He urged MPs to hold a third round of indicative votes on Wednesday in the hope that a majority could yet be found for a way forward.

For months, Parliament has been saying “Let us have a say, let us find the way forward,” but in the end they couldn‘t quite do it. Parliament doesn‘t know what it wants and we still have lots of different tribes and factions who aren‘t willing to make peace.

That means that by the day, two things are becoming more likely. One, leaving the EU without a deal. And two, a general election, because we‘re at an impasse.

One person who doesn‘t think that would be a good idea is former foreign secretary and Brexiteer Boris Johnson.

He told me going to the polls would “solve nothing” and would “just infuriate people”. He also said that only somebody who “really believes in Brexit” should be in charge once Theresa May steps down. I wonder who that could be…

Liberal Democrat Norman Lamb told Look East he was “ashamed to be a member of this Parliament” and hit out at MPs in his own party – five of whom voted against a customs union and four of whom voted against Common Market 2.0.

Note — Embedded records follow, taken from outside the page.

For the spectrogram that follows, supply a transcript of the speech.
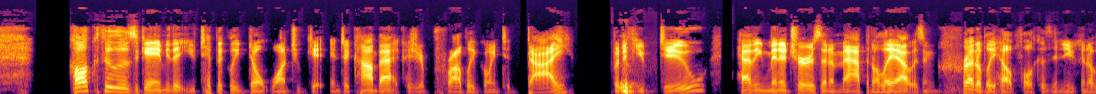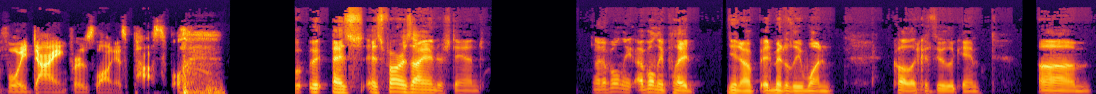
Call of Cthulhu is a game that you typically don't want to get into combat because you're probably going to die. But if you do, having miniatures and a map and a layout is incredibly helpful because then you can avoid dying for as long as possible. Uh, As as far as I understand, and I've only I've only played you know admittedly one Call of Cthulhu game, um,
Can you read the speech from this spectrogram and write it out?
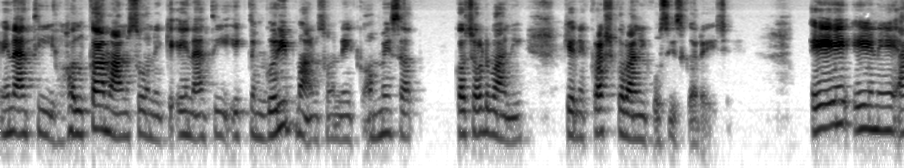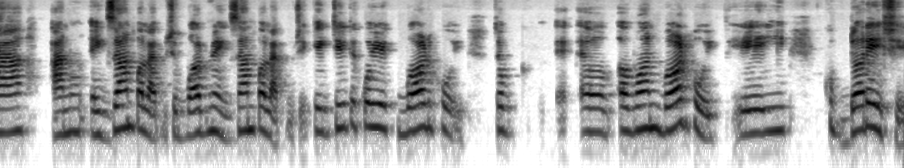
એનાથી હલકા માણસોને કે એનાથી એકદમ ગરીબ માણસોને હંમેશા કચડવાની કે એને ક્રશ કરવાની કોશિશ કરે છે. એ, એને આ, આનું એક્ઝામ્પલ આપ્યું છે, બર્ડનું એક્ઝામ્પલ આપ્યું છે કે જે રીતે કોઈ એક બર્ડ હોય, તો વન બર્ડ હોય, એ ખૂબ ડરે છે.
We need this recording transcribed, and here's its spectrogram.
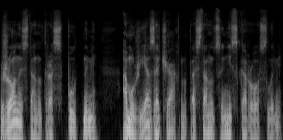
жены станут распутными, а мужья зачахнут, останутся низкорослыми.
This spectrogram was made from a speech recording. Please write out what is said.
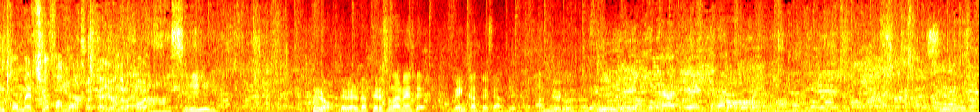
un comercio famoso, el callejón de los pobres. Ah, sí. Pero, de verdad, personalmente, me encanta ese ambiente. A mí me gusta, sí, de verdad. Sí, de verdad.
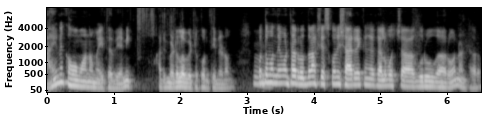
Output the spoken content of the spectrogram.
ఆయనకు అవమానం అవుతుంది అని అది మెడలో పెట్టుకొని తినడం. కొంతమంది ఏమంటారు రుద్రాక్ష వేసుకొని శారీరకంగా కలవచ్చా గురువు గారు అని అంటారు.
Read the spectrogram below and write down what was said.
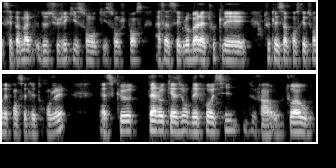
c'est pas mal de sujets qui sont, qui sont, je pense, assez global à toutes les, toutes les circonscriptions des Français de l'étranger. Est-ce que tu as l'occasion des fois aussi, enfin, toi ou,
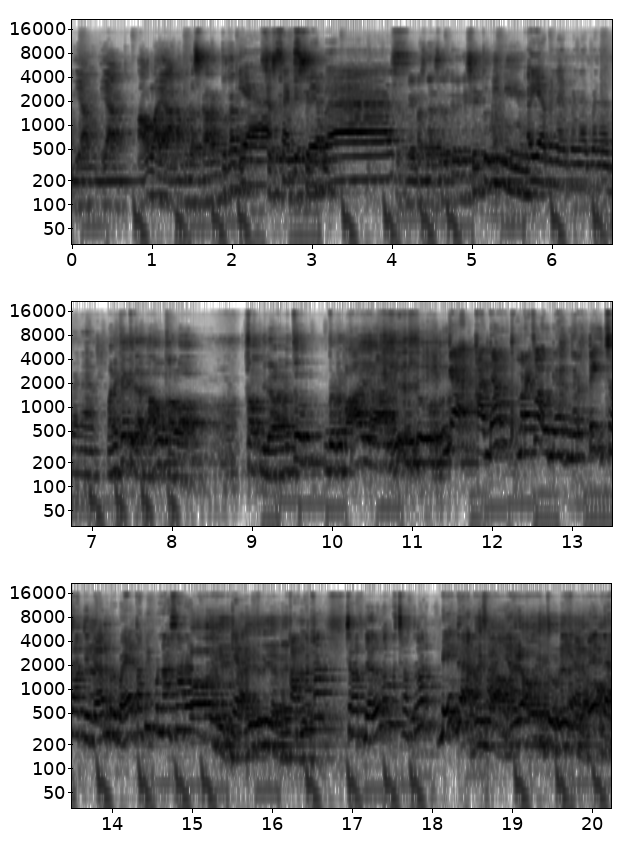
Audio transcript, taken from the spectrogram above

Senior EU figures showed their frustration at the latest moves in Westminster.

European Parliament Brexit co-ordinator Guy Verhofstadt that by voting down all the options, a “hard Brexit becomes nearly inevitable”.

Europe editor Katya Adler said the mood in Brussels was one of disbelief – that the UK still does not seem to know what it wants.

She said EU leaders were also questioning the logic of arguing over things like a customs union or Common Market option at this stage, because right now, the UK has only three options as they see it – no deal, no Brexit or Theresa May‘s deal – and anything else is a matter for future talks once the UK has actually left.

What next?